- [What to work on] Below are records with pictures. Reproduce exactly the lines from the line with "Synthetic transcription (broad, by" to the line with "Spectrogram, 12.2 s, 0", inclusive, and leave each picture out.

- [Records provided]

------------------------

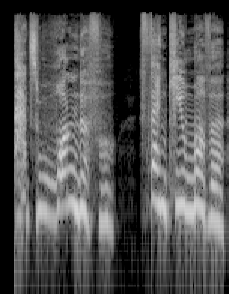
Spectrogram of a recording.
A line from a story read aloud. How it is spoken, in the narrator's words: cried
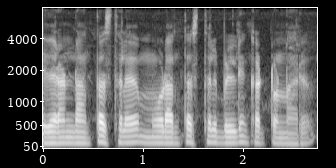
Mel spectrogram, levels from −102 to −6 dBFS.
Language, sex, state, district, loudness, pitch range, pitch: Telugu, male, Andhra Pradesh, Manyam, -19 LUFS, 120-135 Hz, 120 Hz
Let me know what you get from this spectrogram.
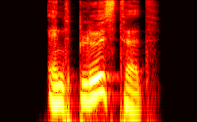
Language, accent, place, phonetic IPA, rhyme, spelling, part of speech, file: German, Germany, Berlin, [ɛntˈbløːstət], -øːstət, entblößtet, verb, De-entblößtet.ogg
- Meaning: inflection of entblößen: 1. second-person plural preterite 2. second-person plural subjunctive II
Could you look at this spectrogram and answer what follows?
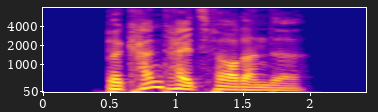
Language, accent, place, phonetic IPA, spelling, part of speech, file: German, Germany, Berlin, [bəˈkanthaɪ̯t͡sˌfœʁdɐndə], bekanntheitsfördernde, adjective, De-bekanntheitsfördernde.ogg
- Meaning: inflection of bekanntheitsfördernd: 1. strong/mixed nominative/accusative feminine singular 2. strong nominative/accusative plural 3. weak nominative all-gender singular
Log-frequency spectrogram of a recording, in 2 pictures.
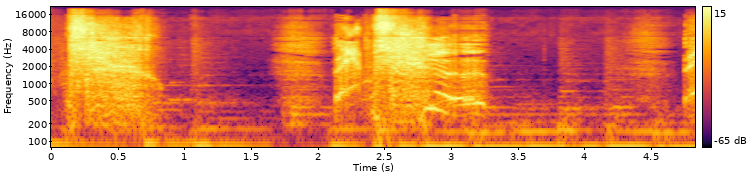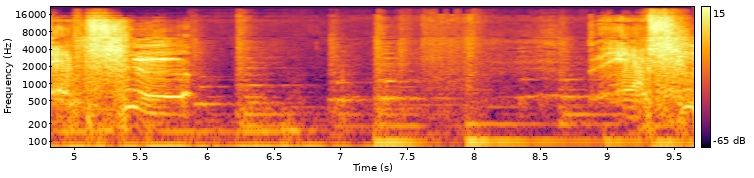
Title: Ranking Funniest Sneeze Moments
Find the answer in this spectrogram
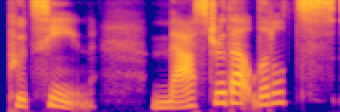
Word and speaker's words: poutine: In Quebec French, when a T is followed by an I, it creates the subtle ts sound. So, you don't say poutine, you say putsine.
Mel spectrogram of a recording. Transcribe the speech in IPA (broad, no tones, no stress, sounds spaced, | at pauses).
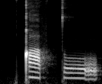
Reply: ǃ a f tː uː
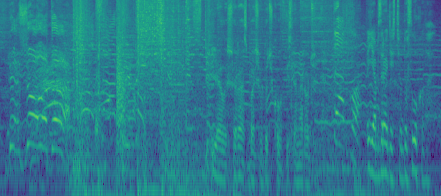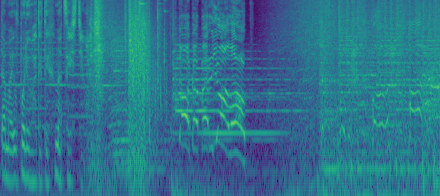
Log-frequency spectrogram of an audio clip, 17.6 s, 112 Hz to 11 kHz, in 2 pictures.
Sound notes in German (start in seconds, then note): 12.2 Glocke ertönt; 15.2 Musik steigert sich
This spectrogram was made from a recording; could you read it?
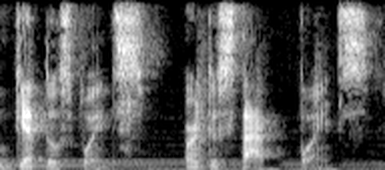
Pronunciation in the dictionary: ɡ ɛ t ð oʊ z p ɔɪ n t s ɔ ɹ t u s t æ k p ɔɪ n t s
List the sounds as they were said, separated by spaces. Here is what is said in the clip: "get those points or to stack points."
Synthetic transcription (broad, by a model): ɡ ɛ t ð oʊ s p ɔɪ n t s ɔ ɹ t u s t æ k p ɔɪ n t s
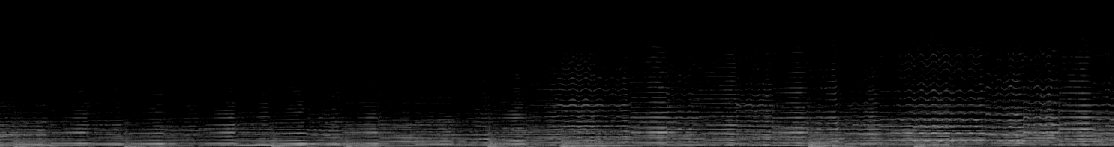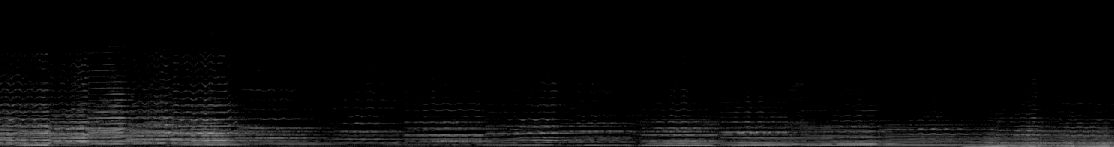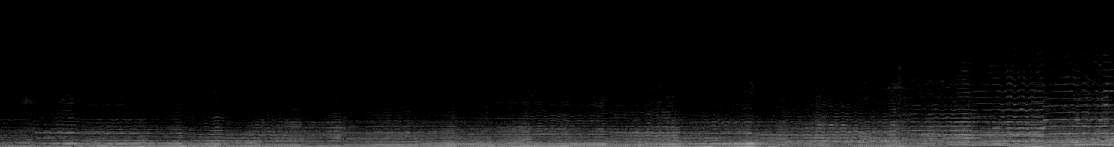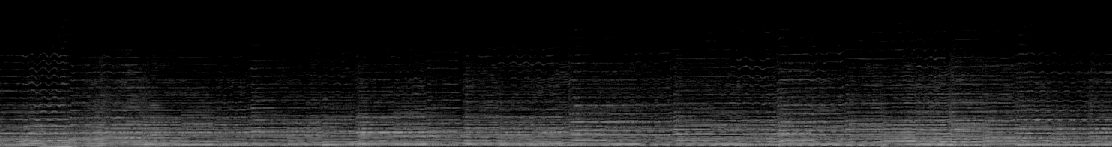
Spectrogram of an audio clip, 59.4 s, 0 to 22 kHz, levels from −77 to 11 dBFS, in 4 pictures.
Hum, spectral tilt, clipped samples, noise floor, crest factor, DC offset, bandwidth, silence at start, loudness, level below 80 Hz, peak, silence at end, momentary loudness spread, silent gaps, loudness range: none; -5 dB/octave; under 0.1%; -52 dBFS; 18 dB; under 0.1%; 17 kHz; 0 s; -30 LUFS; -62 dBFS; -12 dBFS; 0 s; 15 LU; none; 12 LU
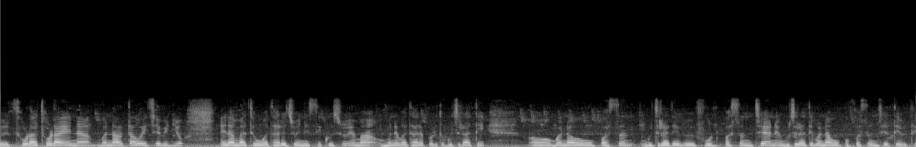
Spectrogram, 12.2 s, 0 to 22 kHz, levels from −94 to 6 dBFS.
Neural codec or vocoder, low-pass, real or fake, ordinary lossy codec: none; 7.2 kHz; real; none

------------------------

- [Output of the task]
Synthetic transcription (broad, by a model): ɡ ɛ t ð oʊ s p ɔɪ n t s ɔ ɹ t u s t æ k p ɔɪ n t s
Spectrogram of an audio clip, 59.4 s, 0 to 22 kHz, levels from −77 to 11 dBFS, in 4 pictures.
Hum, spectral tilt, clipped samples, noise floor, crest factor, DC offset, bandwidth, silence at start, loudness, level below 80 Hz, peak, silence at end, momentary loudness spread, silent gaps, loudness range: none; -5 dB/octave; under 0.1%; -52 dBFS; 18 dB; under 0.1%; 17 kHz; 0 s; -30 LUFS; -62 dBFS; -12 dBFS; 0 s; 15 LU; none; 12 LU
Spectrogram, 12.2 s, 0 to 22 kHz, levels from −94 to 6 dBFS.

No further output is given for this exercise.